What about the surgeries that are being performed? Are we utilizing our resources to maximum benefit? Are these complex operations safe? Can we improve the timeliness of these and what about their short term and oncologic outcomes? Several avenues of improvement exist here. The GlobalSurg3 study which is in its final stages focuses on the ‘quality and outcomes after global cancer surgery’ and should provide important insights in to this issue.
Innovation is and will be a core element to the provision of timely, effective, and quality surgical care for cancer patients in LMICs. Novel methods, devices and strategies are needed in all aspects – collecting data, training healthcare providers, screening tools, diagnosis, treatment guidelines, and follow up strategies. Resource stratified treatment guidelines, telemedicine, and new technology including solar powered PCR machines, high resolution microendoscopy, and point of care testing devices have shown promise.
Lastly, but at the crux of it all is public policy. Only governments have the ability to seriously scale up any strategy and provide it to the masses. Every country should have a national cancer control program or strategy which includes research, surveillance, screening, provision of services, (including surgery, medicine, radiology, pathology, radiation, supportive care), education and training, and infrastructure development. With innumerable challenges facing governments in LMICs– surgery and especially cancer surgery has been a low priority. It is up to academic global surgeons to help collect the evidence and propose effective solutions to gain public attention towards this global health crisis.
While global surgical oncology includes many overlapping themes from the larger ‘global surgery’ efforts there are many avenues unique and vital to cancer patients. A multipronged approach enhancing data, training, screening, policy, funding, and innovation related to cancer care is key to improving global cancer surgery.
|Global Cancer Surgery|
|Improving Cancer Surgery in LMICs|
Sources and Further Reading
- Sullivan R et al. Global cancer surgery: delivering safe, affordable, and timely cancer surgery. Lancet Oncol. 2015 Sep;16(11):1193-224

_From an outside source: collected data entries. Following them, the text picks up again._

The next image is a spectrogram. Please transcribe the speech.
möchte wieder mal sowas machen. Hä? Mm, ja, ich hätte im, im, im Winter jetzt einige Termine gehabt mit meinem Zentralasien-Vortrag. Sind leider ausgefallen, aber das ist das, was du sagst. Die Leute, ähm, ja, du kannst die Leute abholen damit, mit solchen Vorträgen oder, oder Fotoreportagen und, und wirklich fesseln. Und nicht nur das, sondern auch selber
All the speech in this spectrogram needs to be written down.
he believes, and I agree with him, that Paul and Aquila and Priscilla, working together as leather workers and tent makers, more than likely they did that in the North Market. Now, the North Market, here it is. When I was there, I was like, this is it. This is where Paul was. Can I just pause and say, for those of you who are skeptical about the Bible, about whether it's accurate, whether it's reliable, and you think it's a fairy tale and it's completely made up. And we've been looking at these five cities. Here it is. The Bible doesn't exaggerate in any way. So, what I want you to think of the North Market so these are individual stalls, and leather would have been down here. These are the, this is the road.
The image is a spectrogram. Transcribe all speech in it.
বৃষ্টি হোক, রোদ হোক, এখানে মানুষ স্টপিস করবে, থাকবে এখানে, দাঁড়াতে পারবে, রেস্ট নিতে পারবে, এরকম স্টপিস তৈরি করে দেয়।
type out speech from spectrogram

- CONCORD studies: (https://csg.lshtm.ac.uk/research/themes/concord-programme/)
- GlobalSurg3: (https://globalsurg.org/projects/cohort-studies/globalsurg-3/)
- UICC (https://www.uicc.org/)

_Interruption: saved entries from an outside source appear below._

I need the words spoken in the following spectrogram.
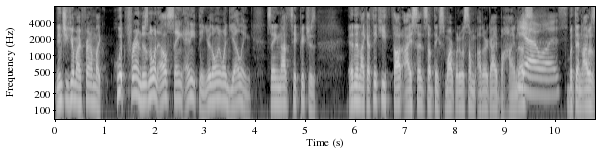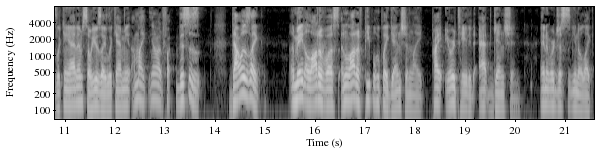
"Didn't you hear my friend?" I'm like, "What friend? There's no one else saying anything. You're the only one yelling, saying not to take pictures." And then, like, I think he thought I said something smart, but it was some other guy behind us. yeah, it was. But then I was looking at him, so he was like looking at me. I'm like, you know what? Fuck, this is that was like it made a lot of us and a lot of people who play Genshin like probably irritated at Genshin, and we're just you know like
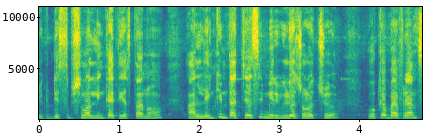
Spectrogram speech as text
మీకు డిస్క్రిప్షన్లో లింక్ అయితే ఇస్తాను. ఆ లింక్ని టచ్ చేసి మీరు వీడియో చూడొచ్చు. ఓకే బై ఫ్రెండ్స్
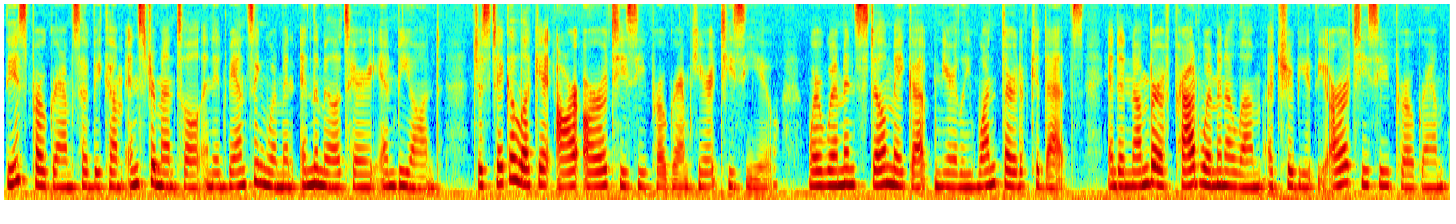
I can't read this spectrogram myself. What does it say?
These programs have become instrumental in advancing women in the military and beyond just take a look at our ROTC program here at TCU, where women still make up nearly one third of cadets, and a number of proud women alum attribute the ROTC program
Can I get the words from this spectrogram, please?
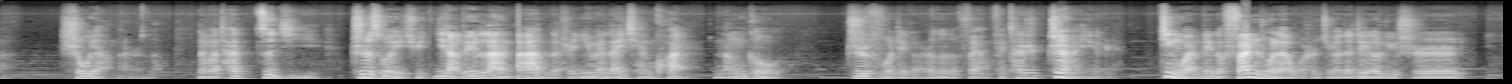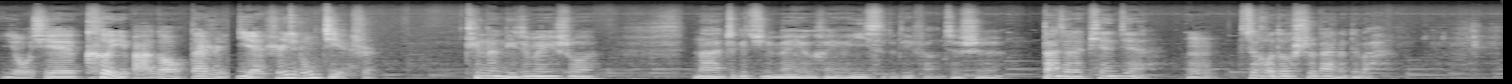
收养的儿子。那么他自己之所以去一大堆烂案子，是因为来钱快，能够支付这个儿子的抚养费。他是这样一个人。尽管这个翻出来，我是觉得这个律师有些刻意拔高，但是也是一种解释。听了你这么一说。那这个剧里面有个很有意思的地方，就是大家的偏见，嗯，最后都失败了，对吧？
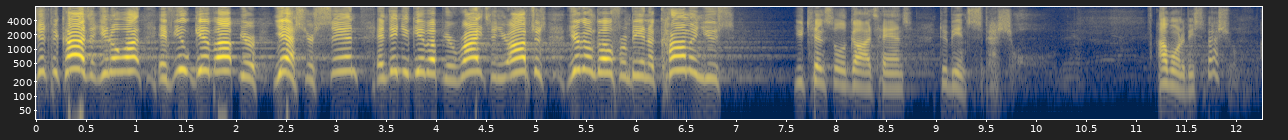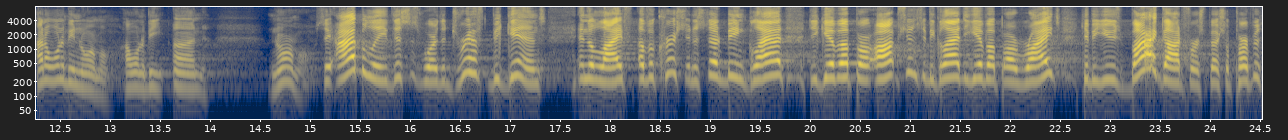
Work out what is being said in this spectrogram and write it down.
Just because, you know what? If you give up your, yes, your sin, and then you give up your rights and your options, you're going to go from being a common use utensil of God's hands to being special. I want to be special. I don't want to be normal. I want to be unnormal. See, I believe this is where the drift begins in the life of a Christian. Instead of being glad to give up our options, to be glad to give up our rights, to be used by God for a special purpose,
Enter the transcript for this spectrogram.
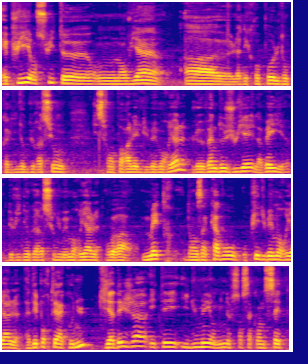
Et puis ensuite on en vient à la nécropole, donc à l'inauguration se fait en parallèle du mémorial. Le 22 juillet, la veille de l'inauguration du mémorial, on va mettre dans un caveau au pied du mémorial un déporté inconnu qui a déjà été inhumé en 1957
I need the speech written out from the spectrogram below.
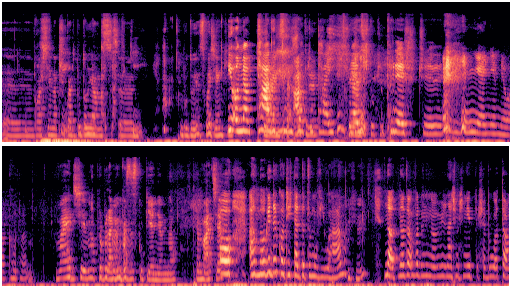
Yy, właśnie na przykład budując, yy, budując łazienki, I on miał tak dużo teatry, tutaj wspierając sztuki. pryszczy. nie, nie miał akurat. Maja dzisiaj ma problemy chyba ze skupieniem na temacie. O, a mogę dokończyć tam to, co mówiłam? Mhm. No, no to potem no, najśmieszniejsze było to,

- IARC-GCO (https://gco.iarc.fr/)
- The Lancet Commission on Global Cancer Surgery (https://www.thelancet.com/commissions/global-cancer-surgery)